*Exercise details*
After locating the line that contains "Determine what is", output that line and each one following it, exactly, to the end of the entries. No pictures.

*Data for the task*
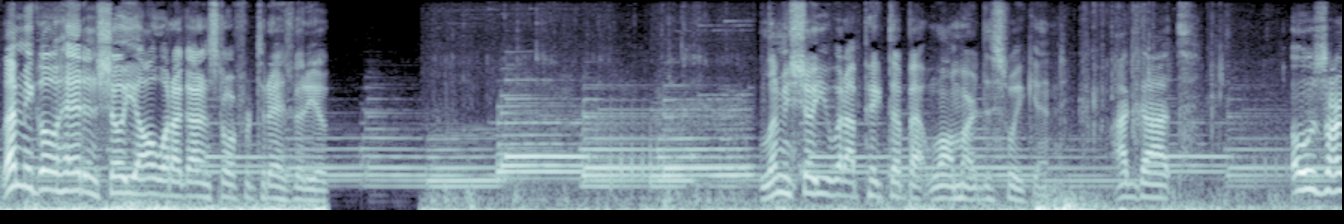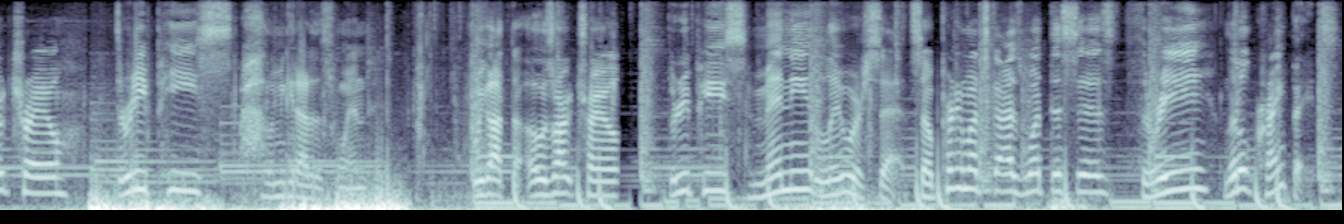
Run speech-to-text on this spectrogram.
let me go ahead and show y'all what I got in store for today's video. Let me show you what I picked up at Walmart this weekend. I got Ozark Trail, three piece, ah, let me get out of this wind. We got the Ozark Trail three piece mini lure set. So pretty much guys, what this is, three little crankbaits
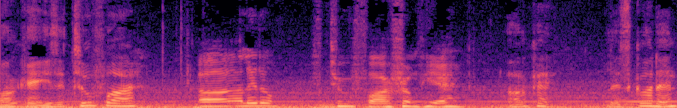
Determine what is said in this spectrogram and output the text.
Okay, is it too far? Uh, a little too far from here. Okay, let's go then.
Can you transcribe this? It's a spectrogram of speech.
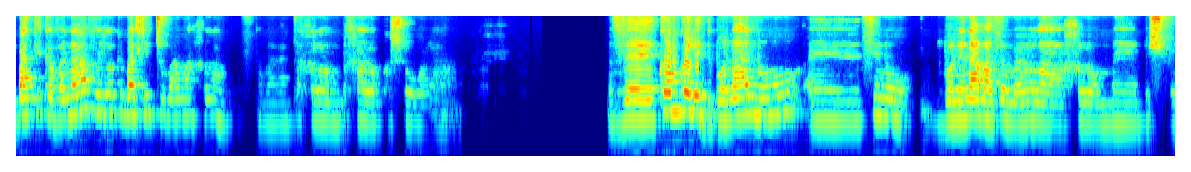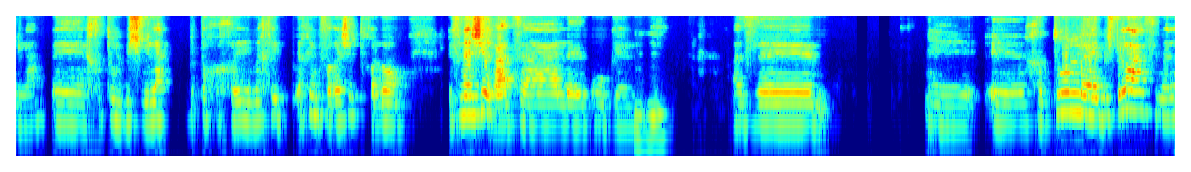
באתי כוונה ולא קיבלתי תשובה מהחלום. זאת אומרת, החלום בכלל לא קשור ל... וקודם כל התבוננו, אה, עשינו, התבוננה מה זה אומר לחלום אה, בשבילה, אה, חתול בשבילה בתוך החיים, איך היא, איך היא מפרשת חלום, לפני שהיא רצה לגוגל. Mm-hmm. אז חתול בשבילה סימל.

*Written answer*
Determine what is said in this spectrogram and output the text.
Okay, is it too far? Uh, a little too far from here. Okay, let's go then.
Can you transcribe this? It's a spectrogram of speech.
באתי כוונה ולא קיבלתי תשובה מהחלום. זאת אומרת, החלום בכלל לא קשור ל... וקודם כל התבוננו, אה, עשינו, התבוננה מה זה אומר לחלום אה, בשבילה, אה, חתול בשבילה בתוך החיים, איך היא, איך היא מפרשת חלום, לפני שהיא רצה לגוגל. Mm-hmm. אז חתול בשבילה סימל.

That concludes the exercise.